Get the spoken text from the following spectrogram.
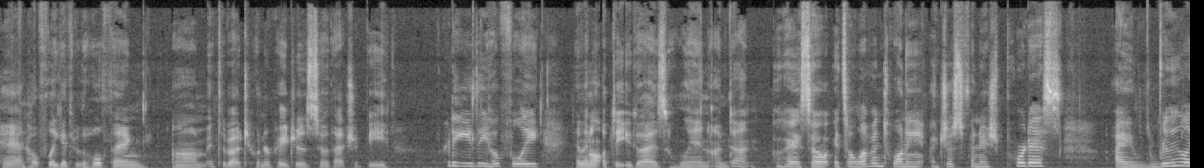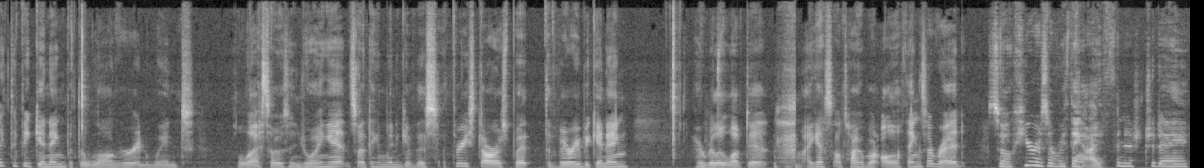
and hopefully get through the whole thing. Um, it's about 200 pages, so that should be pretty easy hopefully and then I'll update you guys when I'm done. Okay so it's 11.20 I just finished Portis. I really liked the beginning but the longer it went the less I was enjoying it so I think I'm to give this a 3 stars but the very beginning I really loved it. I guess I'll talk about all the things I read. So here's everything I finished today.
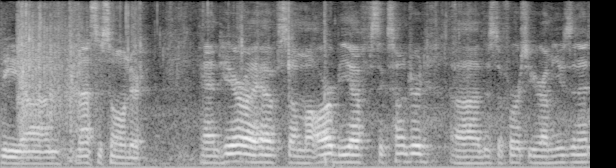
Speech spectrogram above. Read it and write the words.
the um, master cylinder. And here I have some uh, RBF 600. Uh, this is the first year I'm using it.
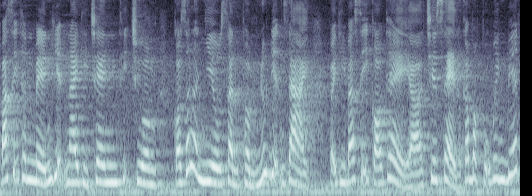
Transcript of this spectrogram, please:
Bác sĩ thân mến, hiện nay thì trên thị trường có rất là nhiều sản phẩm nước điện giải. Vậy thì bác sĩ có thể ờ, chia sẻ cho các bậc phụ huynh biết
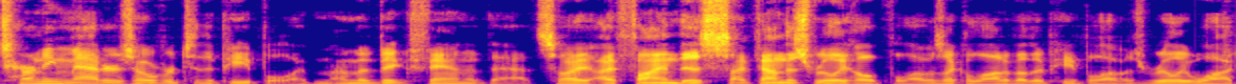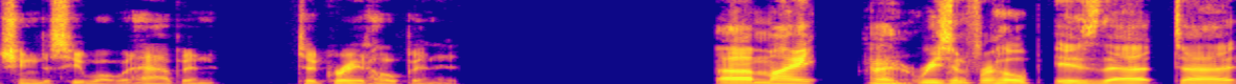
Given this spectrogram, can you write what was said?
turning matters over to the people. I'm, I'm a big fan of that. So I, I find this I found this really hopeful. I was like a lot of other people. I was really watching to see what would happen. Took great hope in it. Uh, my reason for hope is that uh,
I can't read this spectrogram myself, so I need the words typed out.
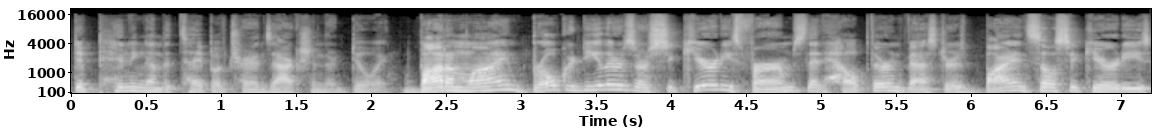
depending on the type of transaction they're doing. Bottom line broker dealers are securities firms that help their investors buy and sell securities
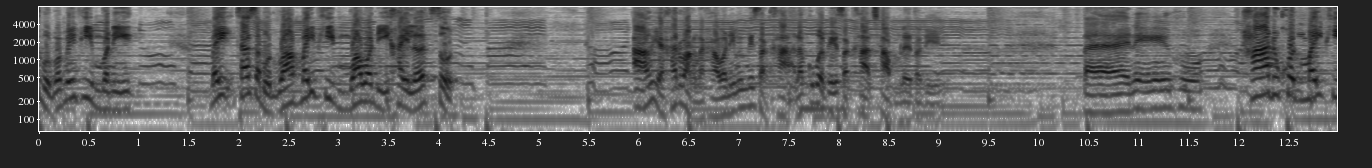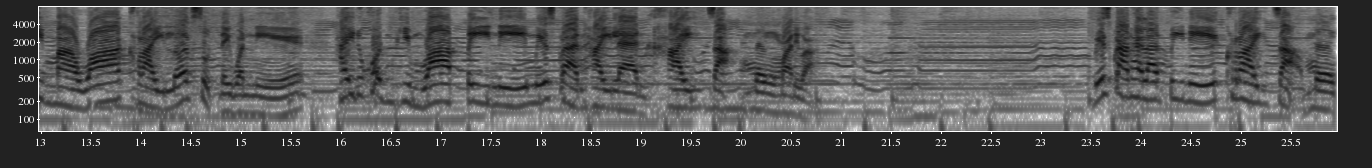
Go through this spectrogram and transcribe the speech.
สมมติว่าไม่พิมพ์วันนี้ ไม่ถ้าสมมติว่าไม่พิมพ์ว่าวันนี้ใครเลิศสุด อ้าวอย่าคาดหวังนะคะ วันนี้ไม่มีสังขารแล้วกูเปิดเพลงสังขารฉ่ำเลยตอนนี้ แต่ในหัวถ้าทุกคนไม่พิมพ์มาว่าใครเลิศสุดในวันนี้ ให้ทุกคนพิมพ์ว่าปีนี้มิสแกรนไทยแลนด์ใครจะมงมาดีกว่ามิสแกรนไทยแลนด์ปีนี้ใครจะมง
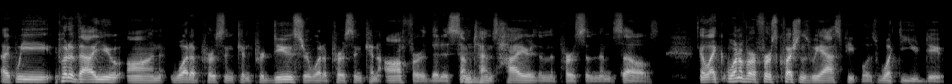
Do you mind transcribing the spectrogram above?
like we put a value on what a person can produce or what a person can offer that is mm-hmm. sometimes mm-hmm. higher than the person themselves and like one of our first questions we ask people is what do you do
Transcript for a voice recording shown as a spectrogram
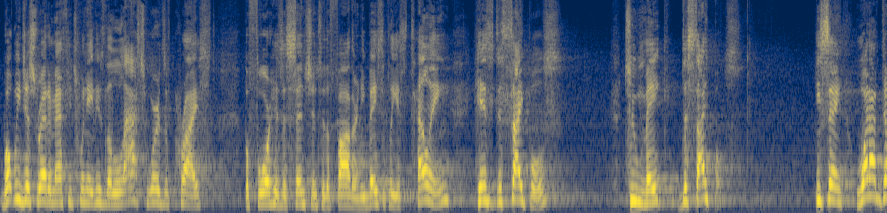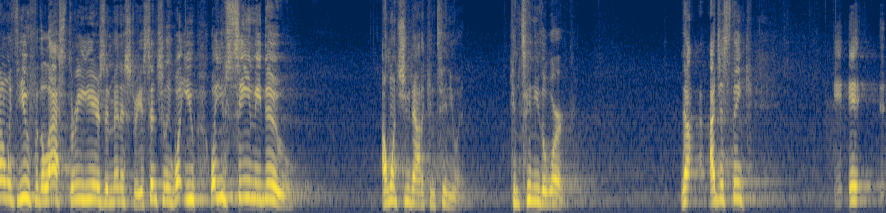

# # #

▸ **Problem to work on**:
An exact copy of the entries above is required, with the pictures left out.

▸ **Response**:
Get the spoken text from the following spectrogram.
and hopefully get through the whole thing. Um, it's about 200 pages, so that should be pretty easy hopefully and then I'll update you guys when I'm done. Okay so it's 11.20 I just finished Portis. I really liked the beginning but the longer it went the less I was enjoying it so I think I'm to give this a 3 stars but the very beginning I really loved it. I guess I'll talk about all the things I read. So here's everything I finished today.
Speech spectrogram above. Read it and write the words.
the um, master cylinder. And here I have some uh, RBF 600. Uh, this is the first year I'm using it.
Transcript of this spectrogram, please:
Bác sĩ thân mến, hiện nay thì trên thị trường có rất là nhiều sản phẩm nước điện giải. Vậy thì bác sĩ có thể ờ, chia sẻ cho các bậc phụ huynh biết
Given this spectrogram, can you write what was said?
turning matters over to the people. I'm, I'm a big fan of that. So I, I find this I found this really hopeful. I was like a lot of other people. I was really watching to see what would happen. Took great hope in it. Uh, my reason for hope is that uh,
I can't read this spectrogram myself, so I need the words typed out.
depending on the type of transaction they're doing. Bottom line broker dealers are securities firms that help their investors buy and sell securities
Go through this spectrogram and transcribe the speech.
สมมติว่าไม่พิมพ์วันนี้ ไม่ถ้าสมมติว่าไม่พิมพ์ว่าวันนี้ใครเลิศสุด อ้าวอย่าคาดหวังนะคะ วันนี้ไม่มีสังขารแล้วกูเปิดเพลงสังขารฉ่ำเลยตอนนี้ แต่ในหัวถ้าทุกคนไม่พิมพ์มาว่าใครเลิศสุดในวันนี้ ให้ทุกคนพิมพ์ว่าปีนี้มิสแกรนไทยแลนด์ใครจะมงมาดีกว่ามิสแกรนไทยแลนด์ปีนี้ใครจะมง
Do you mind transcribing the spectrogram above?
like we put a value on what a person can produce or what a person can offer that is mm-hmm. sometimes mm-hmm. higher than the person themselves and like one of our first questions we ask people is what do you do
Transcript for a voice recording shown as a spectrogram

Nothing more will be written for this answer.